On July 15, more than 130 Chicago Public Schools high school students —representing nearly 50 high schools and 12 Chicago zip codes, predominantly on the South Side— gathered on UChicago’s campus to gain new insights on their future professional options and opportunities at the 11th annual Peter and Judy Kovler Career Conference. Students had the opportunity to learn about and plan for career paths including policy and social impact, science and innovation, education, engineering, business, and computer science, among other fields. The day-long conference was held in person for the first time since the pandemic started and featured around 20 local professional presenters, keynote speakers, panels, and a networking lunch.
Logan Leflore, a soon-to-be first-generation college student and UChicago Upward Bound program graduate from Woodlawn, spent his morning at the conference learning from a session dedicated to computer science and innovation featuring Fermilab Accelerator Operator Laura Bolt.
“A lot of kids that I meet don’t really know what they want to do, they just get out of high school and do whatever,” Leflore said. “But through this program and events like this, I was able to see all these different fields and options and explore something new.”
Though he doesn’t plan to pursue traditional computer science, Leflore was impressed by the unconventional ways Bolt was able to build on an interest in physics she developed at community college.

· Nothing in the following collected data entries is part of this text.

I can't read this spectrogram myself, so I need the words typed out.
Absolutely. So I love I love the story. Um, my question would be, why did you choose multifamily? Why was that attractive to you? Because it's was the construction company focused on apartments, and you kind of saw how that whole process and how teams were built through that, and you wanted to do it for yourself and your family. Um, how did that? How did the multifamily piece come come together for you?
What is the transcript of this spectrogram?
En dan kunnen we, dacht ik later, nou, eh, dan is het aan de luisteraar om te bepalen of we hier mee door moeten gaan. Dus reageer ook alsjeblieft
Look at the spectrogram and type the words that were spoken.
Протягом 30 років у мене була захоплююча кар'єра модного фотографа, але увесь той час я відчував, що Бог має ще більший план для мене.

That’s just the sort of guidance and advice professionals who presented at the conference, like Illinois Department of Transportation engineer Cary Lewis, hope students are able to gain from the experience. Lewis, who’s taken part in the event each year for nearly a decade, was a graduate of the University’s Office of Special Programs-College Prep (which hosts the event along with other college readiness and access programs within the Office of Civic Engagement) himself and credits the program with giving him the confidence and direction he needed as a teen growing up in Englewood. By sharing his career journey with the programs’ current participants, he hopes to offer similar support.
“I was a young man out of a struggling community—I had potential but there were some rough edges, and no matter how much I tried to separate myself [OSP Founder Larry Hawkins] wouldn’t let me go. And because of his investment, his time, his care, I was able to get into every college that I applied to as a graduating senior from Hyde Park High School,” Lewis said. “It was that experience from age 13 to 16 that gave me the foundation to believe all of that was possible.”

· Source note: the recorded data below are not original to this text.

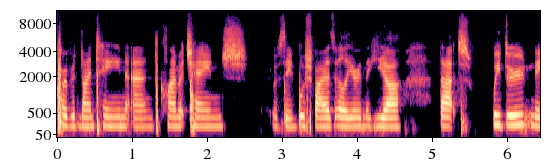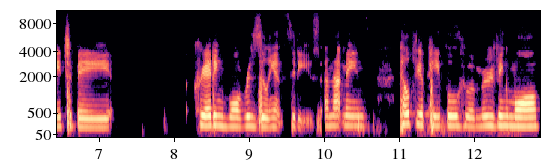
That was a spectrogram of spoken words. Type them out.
COVID-19 and climate change, we've seen bushfires earlier in the year, that we do need to be creating more resilient cities. And that means healthier people who are moving more.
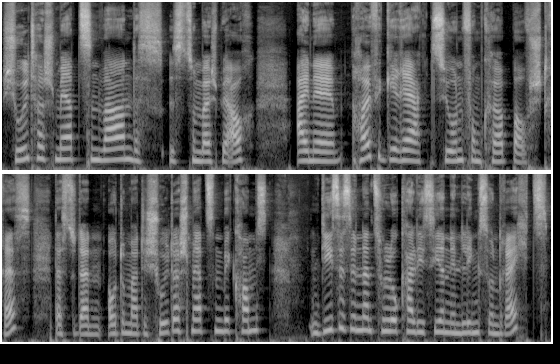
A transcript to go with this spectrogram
Schulterschmerzen waren. Das ist zum Beispiel auch eine häufige Reaktion vom Körper auf Stress, dass du dann automatisch Schulterschmerzen bekommst. Und diese sind dann zu lokalisieren in links und rechts.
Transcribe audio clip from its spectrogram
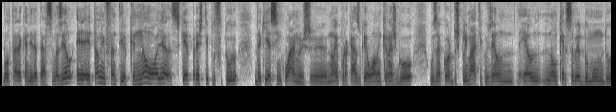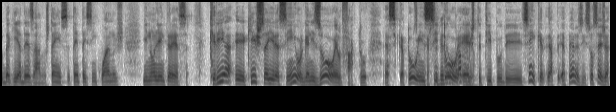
voltar a candidatar-se. Mas ele é, é tão infantil que não olha sequer para este tipo de futuro daqui a cinco anos. Eh, não é por acaso que é o homem que rasgou os acordos climáticos. Ele, ele não quer saber do mundo daqui a 10 anos. Tem 75 anos e não lhe interessa queria, eh, quis sair assim, organizou, ele de facto acicatou, incitou este tipo de. Sim, apenas isso. Ou seja,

Lewis hopes his career story speaks to students like he once was who are easily bored and interested in problem-solving but might not know all the ways different kinds of engineering might be the right fit. “The biggest challenge I had when I was their age was how do I relate what I learn in the classroom to real life? I can take their classroom experience and the stuff they’re doing and I’m able to tell them how it transfers to what I’m doing now,” Lewis said.
Research shows that students are more likely to commit to higher education and career planning following exposure to college and career opportunities, Abel Ochoa, executive director of College Readiness and Access in the Office of Civic Engagement, says. “The Peter and Judy Kovler Career Conference extends opportunities for local high school students to broaden their horizons and increase their exposure to a full breadth of potential career fields,” Ochoa said.
Zoë Snelling, a junior at Lindblom High School who lives in Douglas and also participates in the Upward Bound program, made the most of her conference time by attending sessions that aligned with her interest in medicine and education but also gained some valuable college application tips from a session with UChicago Deputy Director of Admissions Veronica Hauad. Connecting with experienced professionals in a setting like this, Snelling said, is helpful because students can ask questions and get honest answers.
“They’re not going to sugarcoat it,” Snelling, who hopes to one day be a neurosurgeon, said. “They’ll talk more specifically about what their struggles were in getting to where they are, and what I need to have, and what I need to prepare for. It’s helpful because I know what I’m getting into.”